The Logitech G413 was our favorite budget gaming keyboard of yesteryear. Now, as the Logitech G513, it has seen a major makeover with RGB lighting, an included palm rest and even a whole new linear switch.
This makeover brings around a more fully-featured keyboard in a frame that’s just as compact and streamlined as ever before. But, all these extra features add up to a much higher $149 or £159 (about AU$200) price tag, which separates it from its more budget-friendly brethren.
By rising to this mid-range category, this gaming keyboard also faces a new set of competitors, including the $159 (£159, AU$215) Corsair K70 LUX RGB and $149 (£149, AU$189) Cooler Master MasterKeys MK750.
Deciding between the Logitech G513 and its rivals can be a tough choice, but after typing on the company’s far superior Romer-G Linear switches, we wouldn’t want to buy another Cherry MX Red keyboard in our lifetime.
The Logitech G513’s overall design doesn’t see many changes at all compared to the Logitech G413. It’s still an incredibly compact keyboard made of a rigid plastic frame with a sheet of aircraft-grade 5052 aluminum to serve as its top plate.
Most brushed metal finishes on PC peripherals are fingerprint magnets, but Logitech’s blend of aluminum and magnesium seems to be built to repel them. The frameless design of this keyboard also features floating keycaps that make cleaning up dust and food crumbs with a can of compressed air a lot easier.
As we previously mentioned, the Logitech G513 introduces a new customizable, per key RGB lighting system. It’s as bright and vibrant as the illumination that the company has integrated into its higher-end peripherals, and the new LightSync tech will help synchronize lighting effects across your entire gaming setup.
The leatherette palm rest is also a welcome addition. It’s padded with memory foam and is large enough to support all types of hand sizes. Although it’s heavily weighted to keep it in place, magnets as utilized in the Razer BlackWidow Chroma V2 would have done a much better job of keeping it secured to the peripheral.
Last year, we weren’t exactly pleased with the fact that the Logitech G413 only had toggleable function keys and no dedicated media buttons, and we’re still a bit upset this time around. While this obviously maintained the keyboard’s small form factor – the Corsair K70 LUX RGB is larger thanks to an extra row of media controls, for instance – the Cooler Master MasterKeys MK750 and MSI Vigor CK80 both have proven you can have shortcut keys while still having a frameless design.
The USB passthrough, while convenient, still remains to only to be a USB 2.0 port despite how ubiquitous USB 3.0 has become over the last decade.
By comparison, the Romer-G Linear switch feels firm but without introducing too much resistance.

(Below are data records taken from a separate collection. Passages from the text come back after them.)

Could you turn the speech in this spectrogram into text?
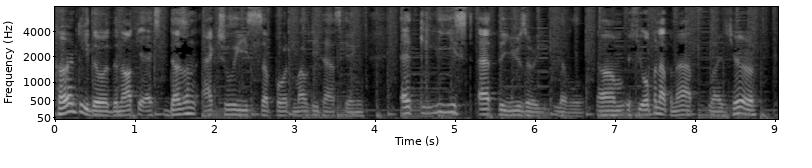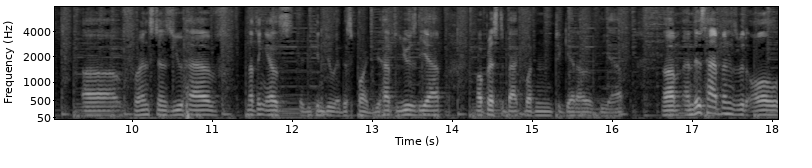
currently though, the Nokia X doesn't actually support multitasking at least at the user level. Um, if you open up an app right here, uh, for instance, you have nothing else that you can do at this point. You have to use the app or press the back button to get out of the app. Um, and this happens with all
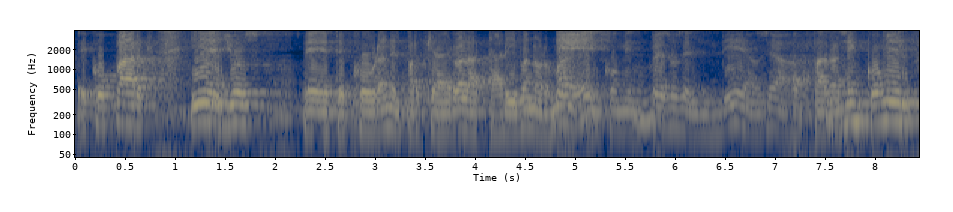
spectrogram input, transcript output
Ecopark y ellos eh, te cobran el parqueadero a la tarifa normal, ¿Ves? 5 mil pesos el día, o sea, pagas 5 mil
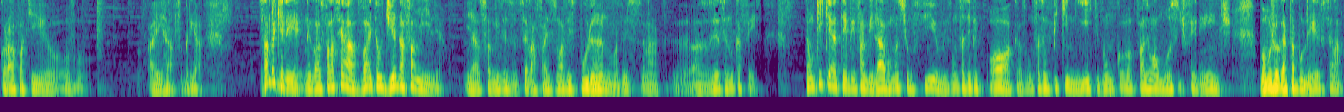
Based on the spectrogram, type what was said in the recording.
cropo aqui. Aí, Rafa, obrigado. Sabe aquele negócio? Fala assim: ah, vai ter o dia da família. E as famílias, sei lá, faz uma vez por ano, uma vez, lá, às vezes você nunca fez. Então, o que é tempo em família? Ah, vamos assistir um filme, vamos fazer pipoca, vamos fazer um piquenique, vamos fazer um almoço diferente, vamos jogar tabuleiro, sei lá.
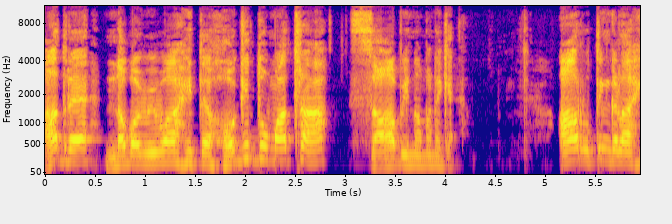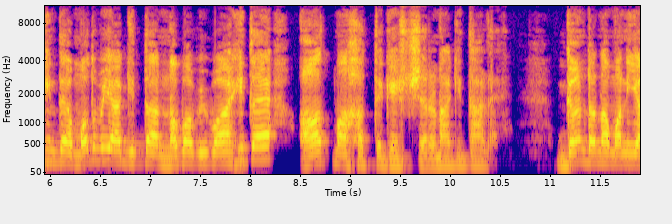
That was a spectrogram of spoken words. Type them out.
ಆದ್ರೆ ನವ ವಿವಾಹಿತೆ ಹೋಗಿದ್ದು ಮಾತ್ರ ಸಾವಿನ ಮನೆಗೆ. ಆರು ತಿಂಗಳ ಹಿಂದೆ ಮದುವೆಯಾಗಿದ್ದ ನವ ವಿವಾಹಿತೆ ಆತ್ಮಹತ್ಯೆಗೆ ಶರಣಾಗಿದ್ದಾಳೆ. ಗಂಡನ ಮನೆಯ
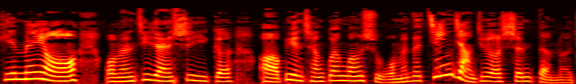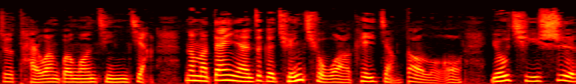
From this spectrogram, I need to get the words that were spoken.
金没有？我们既然是一个呃变成观光署，我们的金奖就要升等了，就台湾观光金奖。那么当然这个全球啊可以。讲到了哦，尤其是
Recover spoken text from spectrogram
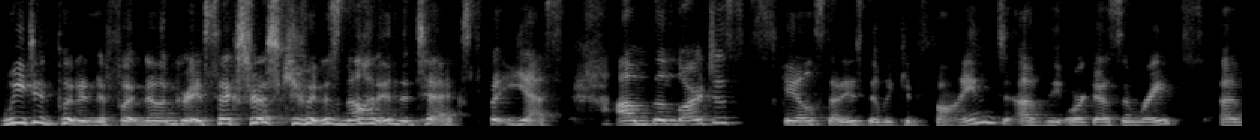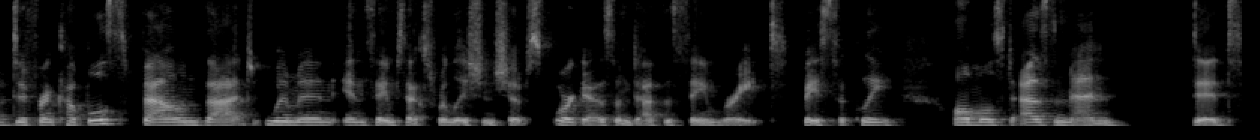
We did put in a footnote in Great Sex Rescue. It is not in the text, but yes, um, the largest scale studies that we could find of the orgasm rates of different couples found that women in same sex relationships orgasmed at the same rate, basically almost as men did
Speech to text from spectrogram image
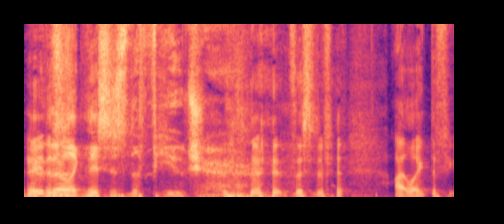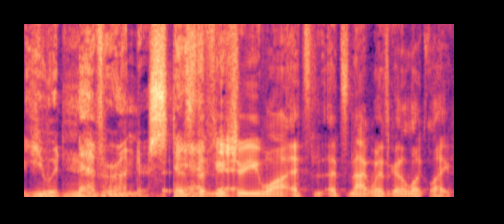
Hey, They're is- like, this is the future. this is, I like the future. You would never understand. It's the future it. you want. It's it's not what it's going to look like.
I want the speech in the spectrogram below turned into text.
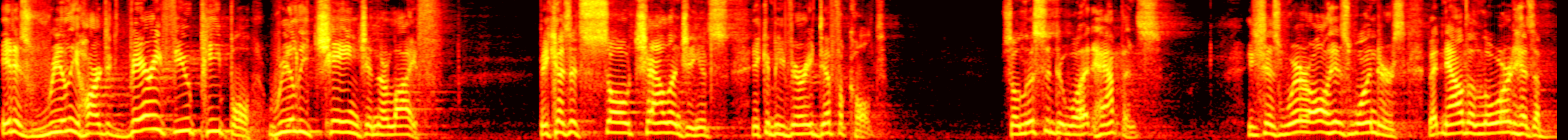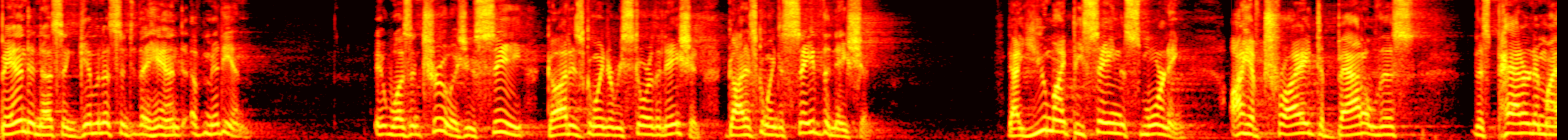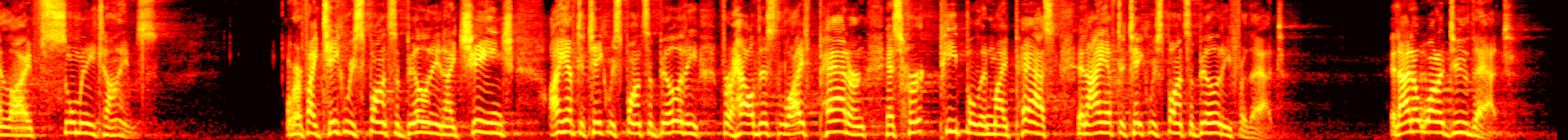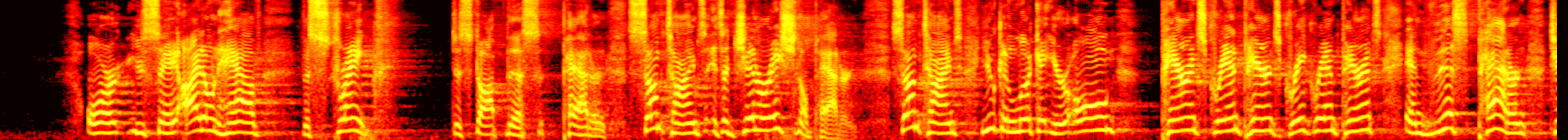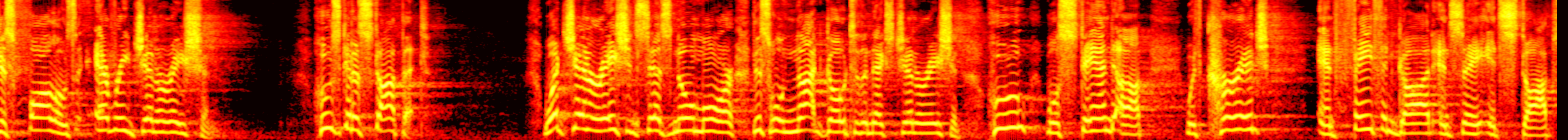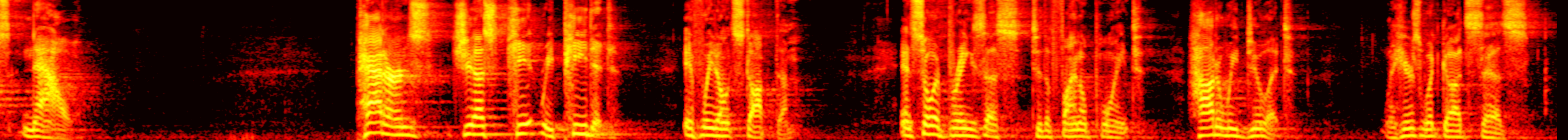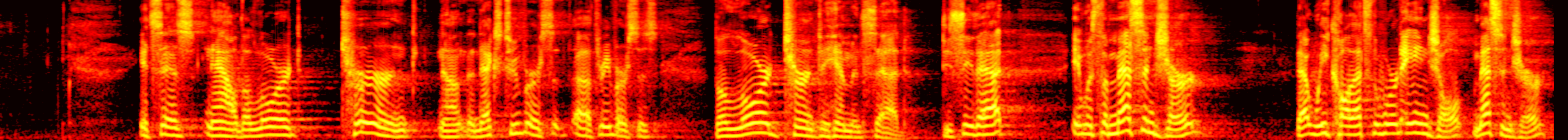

Thanks to the boxy nature of the underlying mechanism, each key press actuates evenly and comes to a nearly silent stop. Comparatively, we’ve always felt Cherry MX Red offers so little resistance, the keys chatter and feel uneven when actuated.

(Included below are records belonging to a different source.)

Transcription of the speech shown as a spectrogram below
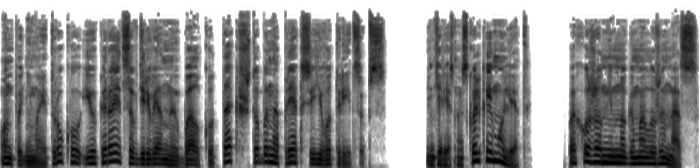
Он поднимает руку и упирается в деревянную балку так, чтобы напрягся его трицепс. Интересно, сколько ему лет? Похоже, он немного моложе нас.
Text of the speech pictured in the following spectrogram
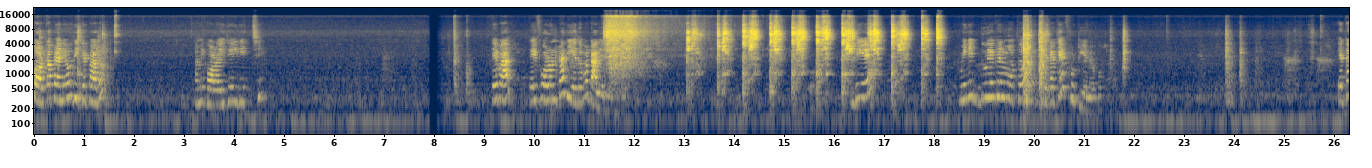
তরকা প্যানেও দিতে পারো। আমি কড়াইতেই দিচ্ছি। এবার এই ফোড়নটা দিয়ে দেবো ডালের দিয়ে মিনিট দুয়েকের মতো এটাকে ফুটিয়ে নেব। এটা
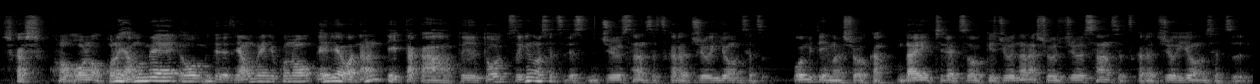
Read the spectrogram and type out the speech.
しかし、この、このヤモメを見てですね、ヤモメにこのエリアは何て言ったかというと、次の説です。13節から14節を見てみましょうか。第一列王記17章13節から14節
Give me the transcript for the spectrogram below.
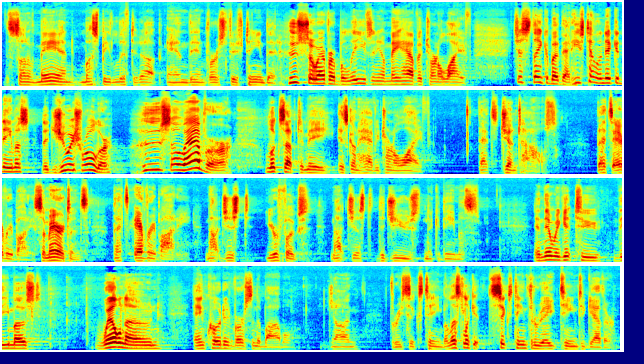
the Son of Man must be lifted up. And then, verse 15, that whosoever believes in him may have eternal life. Just think about that. He's telling Nicodemus, the Jewish ruler, whosoever looks up to me is going to have eternal life. That's Gentiles. That's everybody. Samaritans. That's everybody, not just your folks, not just the Jews, Nicodemus. And then we get to the most well known and quoted verse in the Bible, John 3:16. But let's look at 16 through 18 together.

Easily the biggest difference between this keyboard and its predecessor is it commemorates the introduction of Logitech’s Romer-G Linear switch. Up until now, the peripheral’s maker’s only proprietary key switch has been a tactile one.

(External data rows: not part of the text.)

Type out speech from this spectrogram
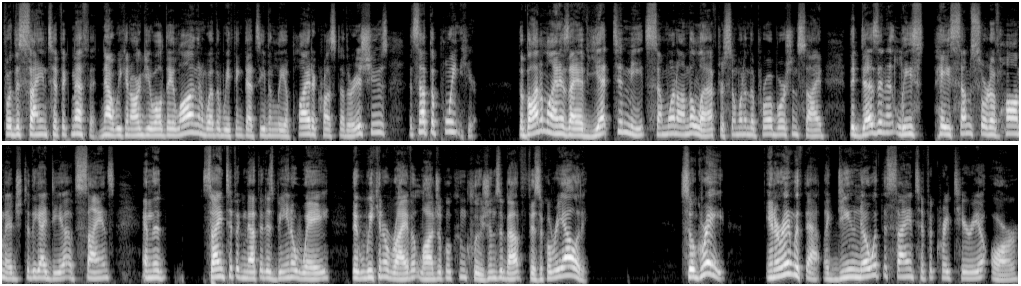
for the scientific method. Now, we can argue all day long on whether we think that's evenly applied across other issues. That's not the point here. The bottom line is, I have yet to meet someone on the left or someone on the pro abortion side that doesn't at least pay some sort of homage to the idea of science and the scientific method as being a way that we can arrive at logical conclusions about physical reality. So great enter in with that. Like, do you know what the scientific criteria are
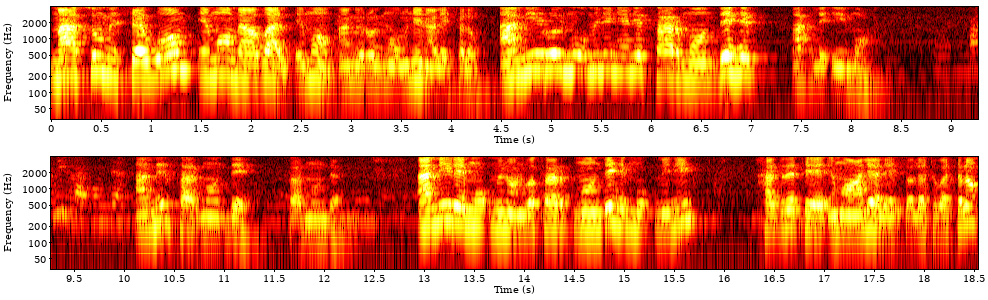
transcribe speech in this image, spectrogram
معصوم سوم امام اول امام امیر المؤمنین علیه السلام. امیر المؤمنین یعنی فرمانده اهل ایمان. امیر فرمانده. امیر فرمانده فرمانده. امیر مؤمنان و فرمانده مؤمنین حضرت امام علی علیه السلام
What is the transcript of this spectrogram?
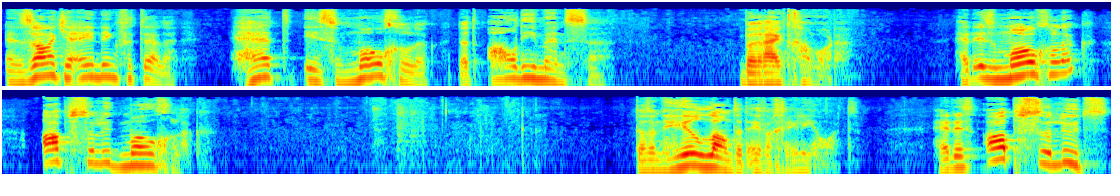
En zal ik je één ding vertellen. Het is mogelijk dat al die mensen bereikt gaan worden. Het is mogelijk, absoluut mogelijk. Dat een heel land het evangelie hoort. Het is absoluut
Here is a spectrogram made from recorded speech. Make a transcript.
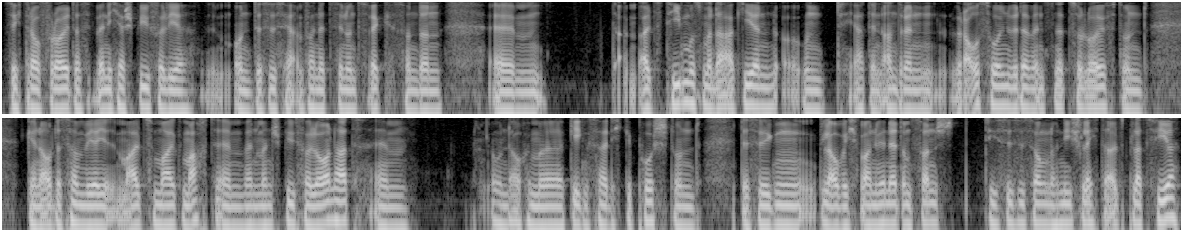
sich darauf freut, dass wenn ich ein Spiel verliere. Und das ist ja einfach nicht Sinn und Zweck, sondern ähm, als Team muss man da agieren und ja, den anderen rausholen wieder, wenn es nicht so läuft. Und genau das haben wir mal zu mal gemacht, ähm, wenn man ein Spiel verloren hat. Ähm, und auch immer gegenseitig gepusht. Und deswegen, glaube ich, waren wir nicht umsonst diese Saison noch nie schlechter als Platz 4.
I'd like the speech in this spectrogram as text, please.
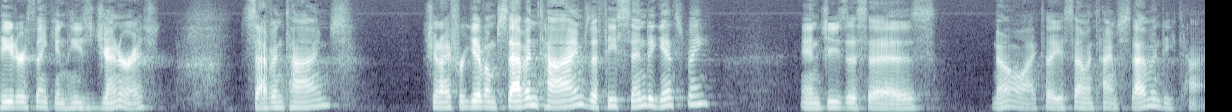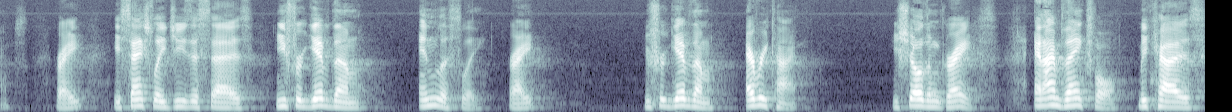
Peter thinking he's generous. Seven times? Should I forgive him seven times if he sinned against me? And Jesus says, No, I tell you, seven times, 70 times, right? Essentially, Jesus says, You forgive them endlessly, right? You forgive them every time. You show them grace. And I'm thankful because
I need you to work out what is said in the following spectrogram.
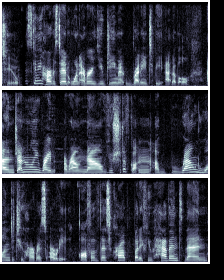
too. This can be harvested whenever you deem it ready to be edible. And generally right around now, you should have gotten around one to two harvests already off of this crop. But if you haven't, then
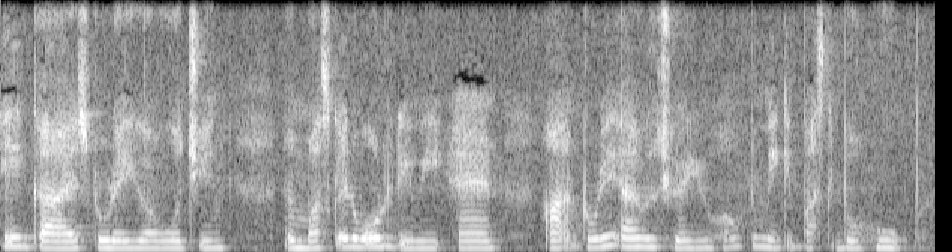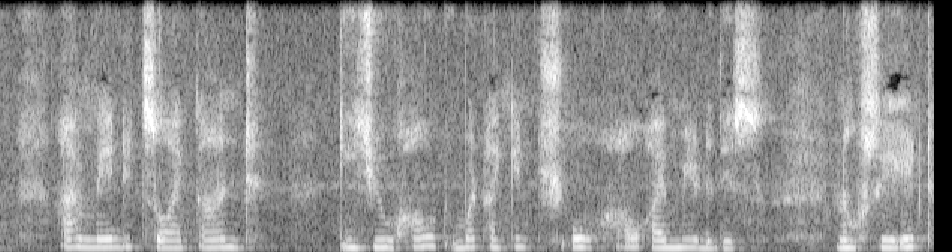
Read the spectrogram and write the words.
Hey guys, today you are watching Basketball TV and uh, today I will show you how to make a basketball hoop. I have made it so I can't teach you how to but I can show how I made this. Now see it.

This new Romer-G Linear Switch, according to Logitech, promises a quieter and 25% faster keystroke than competitors. After using the keyboard for about a week, we feel the peripheral maker has fully delivered on its claims, and has developed a key switch that’s better than the Cherry MX Red switch.
Not only does it feel faster while gaming, the Romer-G Linear switch is something we actually enjoy typing on. Our biggest pet-peeve of reviewing keyboards with Cherry MX Red is they’re often not good for anything other than gaming and feel terrible to type anything beyond our Steam logins.
The Logitech G513 is more of a step-up model than a true sequel to the Logitech G413. It’s higher-end price alone is enough to give us pause to check out other competing products, whereas its predecessor was easily the most well-equipped budget gaming keyboard.
However, after using the Logitech Romer-G Linear switches for a while, we can’t imagine going back to a Cherry MX Red board. Despite the issues that the USB pass through and lack of dedicated shortcuts bring, the quality and feel of this keyboard makes it well worth its asking price.